And so it goes for the writer.
He seeks inspiration from near and far, a postcard here, a song there, a distant memory that fuels his thoughts and drives the pistons of his mind. He shuts out all thoughts other than the story at hand. He forgets to eat, barely notices the change of seasons; continues to plunge forward into the icy waters of rejection and hopes to emerge unscathed and enriched. He is single-minded in his journey. He seeks the Holy Grail of writing, a piece so vibrant, so magical, so memorable and so captivating as to become his legacy, his work of art, his Mona Lisa for all to enjoy long after his death.
He calls on his orchestra. He calls on his experience and the culmination of a life well-lived. He breathes life into it; his blood flows through it. He sheds tears and cries out in frustration, for perfection will always be one verb away, one noun in distance, one damn phrase he should have thought of but once again lost in translation.
What is the longest journey any writer will ever take? From his mind to the finished product, a journey that spans a lifetime of hopes and dreams but can never properly be captured by words.
But still he tries, for he is the conductor, and his orchestra awaits his interpretation.
More helpful thoughts from a pro
Are You Ready to Begin?
“It's been a thrilling journey - I have had to really learn that an orchestra is an entity - it's a creature. I have been calling it the dragon and the conductor is the dragon tamer. And you just have to... ride and don't let go and you will be fine.”
Your orchestra awaits you.
Yes, there will be doubts. Yes, there will be agonizing moments of writer’s block. Yes, there will be detractors who will tear you down, and naysayers who will say you cannot possibly make it.
Tell them all, in the words of my British friends, to bugger off, for you are the conductor and this is your stage. The instruments are finely tuned. The sound system has been wired to perfection. The audience is in dire need of entertainment, enlightenment and yes, escape. The acoustics are heavenly and your talent is limitless.

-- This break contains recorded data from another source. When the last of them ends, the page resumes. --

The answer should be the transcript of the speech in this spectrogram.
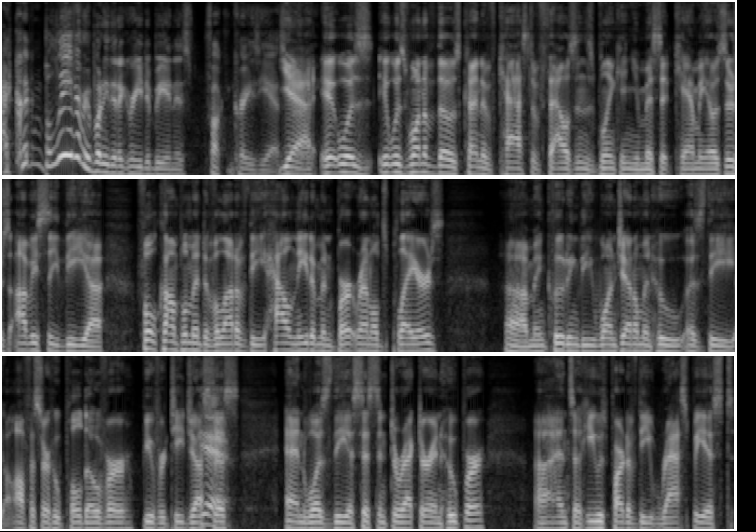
I couldn't believe everybody that agreed to be in this fucking crazy ass. Yeah, movie. it was it was one of those kind of cast of thousands, blink and you miss it cameos. There's obviously the uh, full complement of a lot of the Hal Needham and Burt Reynolds players, um, including the one gentleman who was the officer who pulled over Buford T. Justice and was the assistant director in Hooper. Uh, and so he was part of the raspiest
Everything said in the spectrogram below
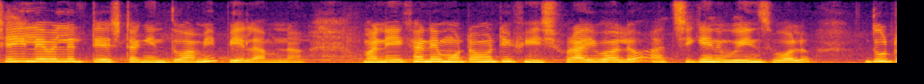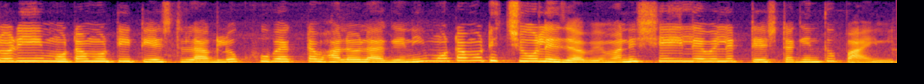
সেই লেভেলের টেস্টটা কিন্তু আমি পেলাম না। মানে এখানে মোটামুটি ফিশ ফ্রাই বলো আর চিকেন উইংস বলো, দুটোরই মোটামুটি টেস্ট লাগল, খুব একটা ভালো লাগেনি, মোটামুটি চলে যাবে মানে সেই লেভেলের টেস্টটা কিন্তু পাইনি।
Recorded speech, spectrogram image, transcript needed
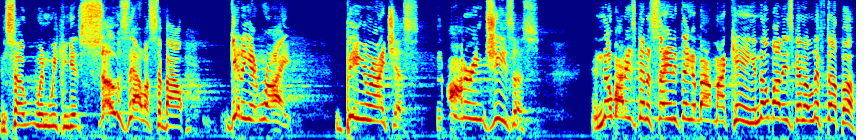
And so when we can get so zealous about getting it right, being righteous, and honoring Jesus, and nobody's going to say anything about my king, and nobody's going to lift up a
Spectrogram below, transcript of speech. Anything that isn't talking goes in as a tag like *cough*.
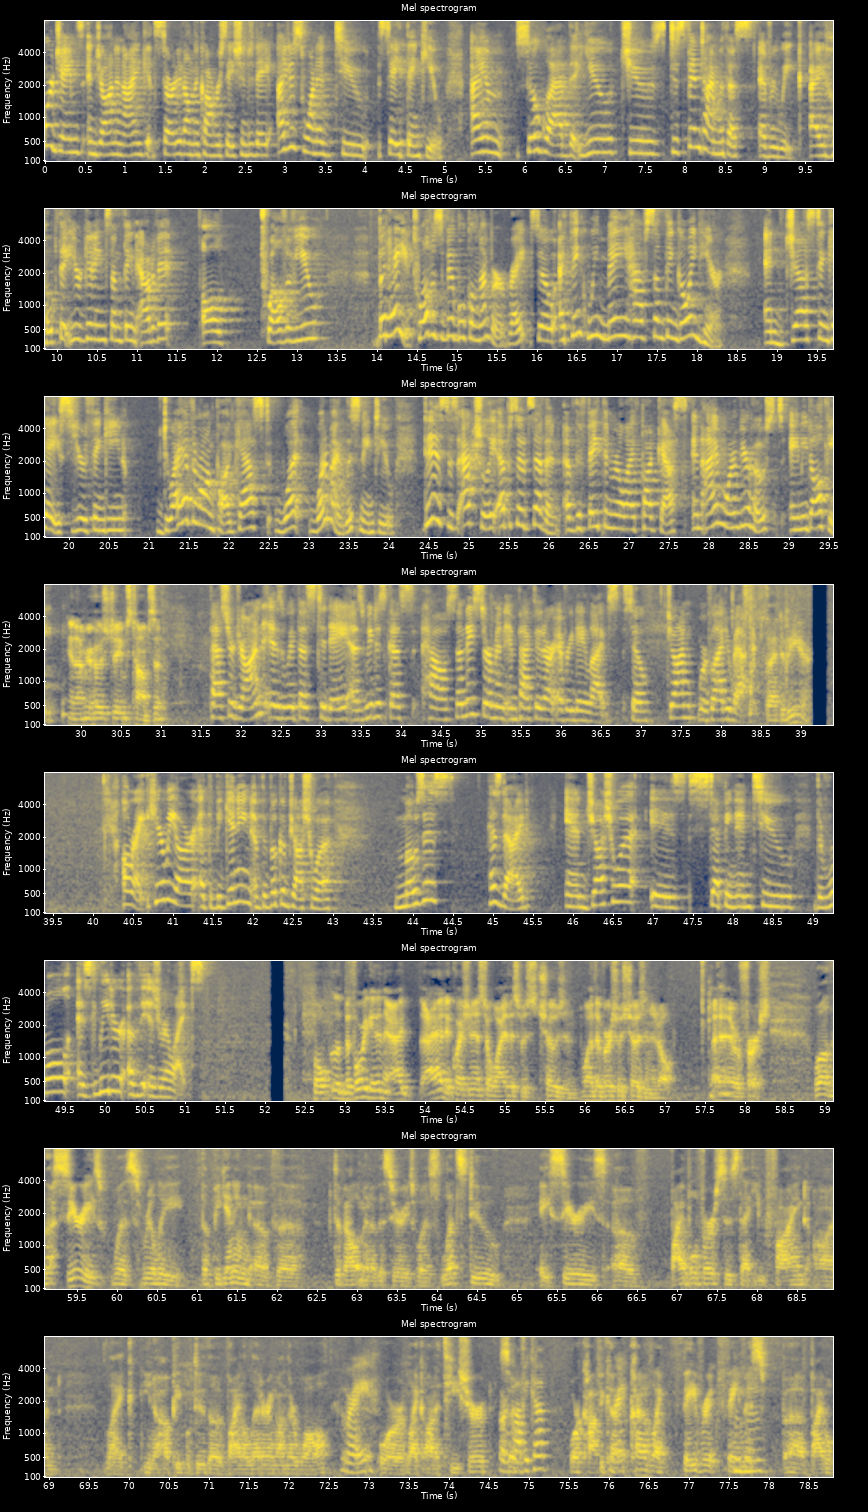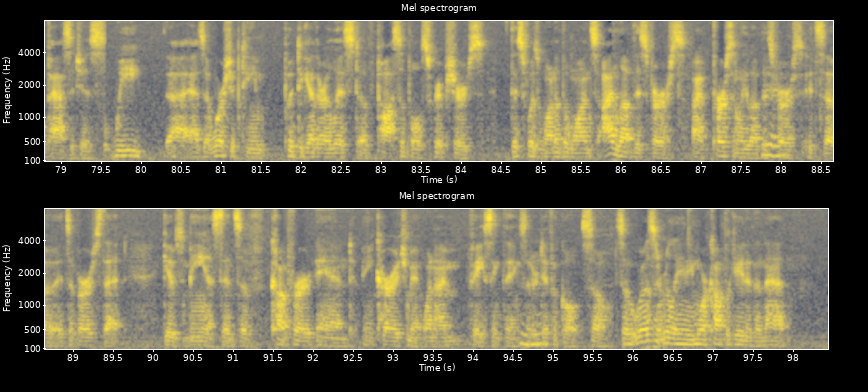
Before James and John and I get started on the conversation today, I just wanted to say thank you. I am so glad that you choose to spend time with us every week. I hope that you're getting something out of it, all 12 of you. But hey, 12 is a biblical number, right? So I think we may have something going here. And just in case you're thinking, do I have the wrong podcast? What what am I listening to? This is actually episode 7 of the Faith in Real Life podcast, and I'm one of your hosts, Amy Dalkey. And I'm your host, James Thompson. Pastor John is with us today as we discuss how Sunday's sermon impacted our everyday lives. So, John, we're glad you're back. Glad to be here. All right, here we are at the beginning of the book of Joshua. Moses has died, and Joshua is stepping into the role as leader of the Israelites. Well, before we get in there, I, I had a question as to why this was chosen, why the verse was chosen at all, uh, or first. Well, the series was really the beginning of the development of the series was let's do a series of Bible verses that you find on like you know how people do the vinyl lettering on their wall Right. or like on a t-shirt Or a coffee cup? Or coffee cup Right. kind of like favorite famous uh, bible passages. We uh, as a worship team put together a list of possible scriptures. This was one of the ones. I love this verse. I personally love this verse. It's a it's a verse that gives me a sense of comfort and encouragement when i'm facing things that are difficult. So so it wasn't really any more complicated than that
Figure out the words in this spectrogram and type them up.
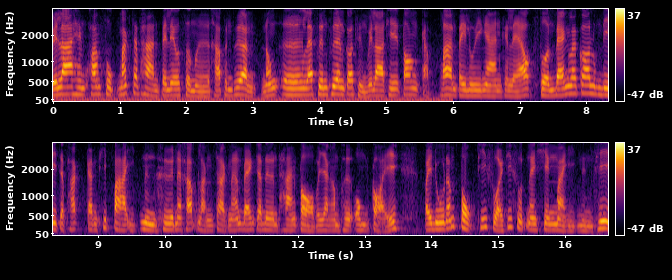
วลาแห่งความสุขมักจะผ่านไปเร็วเสมอครับเพื่อนๆ น้องเอิงและเพื่อนๆ ก็ถึงเวลาที่ต้องกลับบ้านไปลุยงานกันแล้ว ส่วนแบงค์แล้วก็ลุงดีจะพักกันที่ป่าอีกหนึ่งคืนนะครับ หลังจากนั้นแบงค์จะเดินทางต่อไปยังอำเภออมก๋อย ไปดูน้ำตกที่สวยที่สุดในเชียงใหม่อีกหนึ่งที่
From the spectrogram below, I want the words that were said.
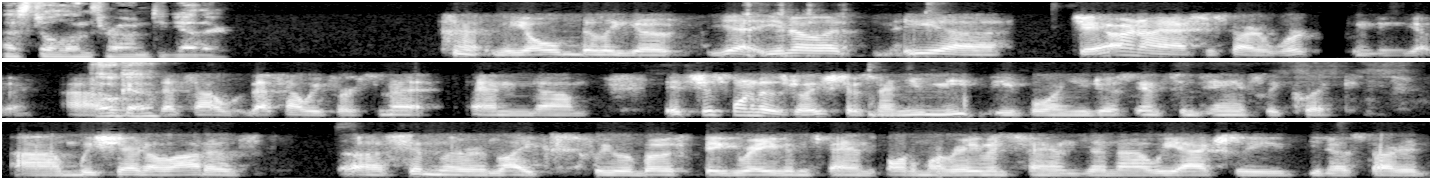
a stolen throne together. the old Billy Goat. Yeah, you know what? He, uh, JR and I actually started working together. Um, okay. That's how that's how we first met, and um, it's just one of those relationships, man. You meet people and you just instantaneously click. Um, we shared a lot of uh, similar likes. We were both big Ravens fans, Baltimore Ravens fans, and uh, we actually, you know, started.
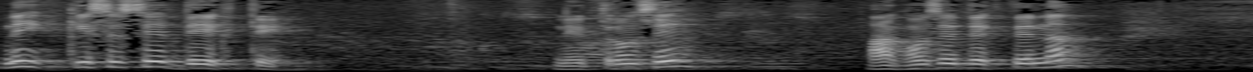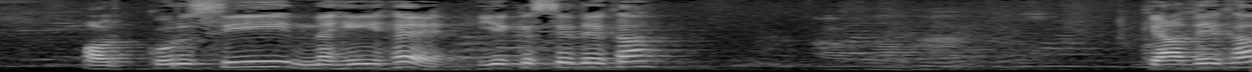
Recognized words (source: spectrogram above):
नहीं किस से देखते? नेत्रों से? आँखों से देखते ना? और कुर्सी नहीं है ये किससे देखा? क्या देखा?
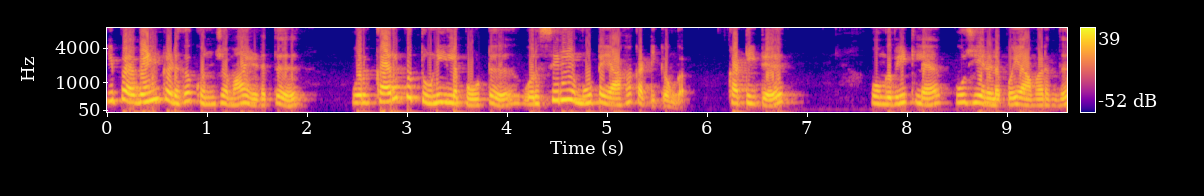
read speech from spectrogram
இப்போ வெண்கடுக கொஞ்சமா எடுத்து ஒரு கருப்பு துணியில போட்டு ஒரு சிறிய மூட்டையாக கட்டிக்கோங்க. கட்டிட்டு உங்க வீட்டில் பூஜை போய் அமர்ந்து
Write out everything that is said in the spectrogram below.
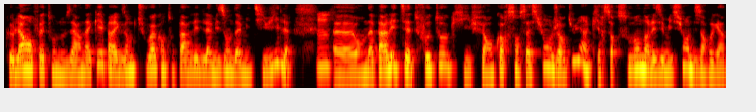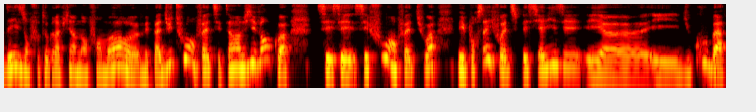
que là, en fait, on nous a arnaqué. Par exemple, tu vois, quand on parlait de la maison d'Amityville, mmh. euh, on a parlé de cette photo qui fait encore sensation aujourd'hui, hein, qui ressort souvent dans les émissions en disant, regardez, ils ont photographié un enfant mort, euh, mais pas du tout, en fait. C'était un vivant, quoi. C'est, c'est, c'est fou, en fait, tu vois. Mais pour ça, il faut être spécialisé. Et, euh, et du coup, bah,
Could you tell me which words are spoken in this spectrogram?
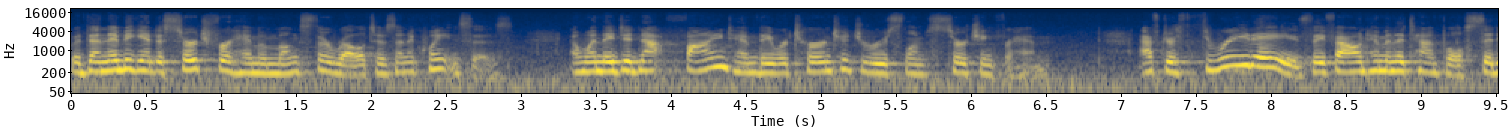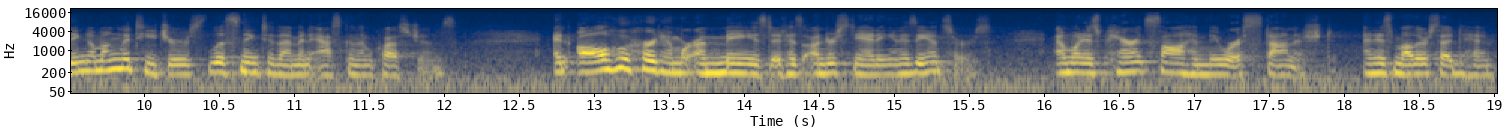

Pick up the baton, the same one used by Shakespeare, Blake, Hemingway and Lee. They won’t mind if you use theirs; in fact, they left it specifically for you to use, provided you use it with respect and care, for this is a sacred bequest. Within that baton are the words that launched revolutions. Within that baton are the words that created change, shook establishments and bridged gaps between nationalities. When comfort was needed that baton provided it. When encouragement, laughter and an ass-kicking was needed, that baton came through. It is yours now, so use it wisely and use it often.
And when your days are done; when the last verb and noun have been used by you; when you no longer feel you can provide the gifts within you, then pass the baton on to the next generation of symphony orchestra conductors. Show them how to use it. Teach them its special powers. Impress upon them the sanctity of this journey, and tell them that you are entrusting them with a blessed legacy very few will experience.
This, then, is your orchestra.
You, then, are the conductor.
Are you ready?
Then play, maestro, play!
2013 William D. Holland (aka billybuc)
“Helping writers to spread their wings and fly.”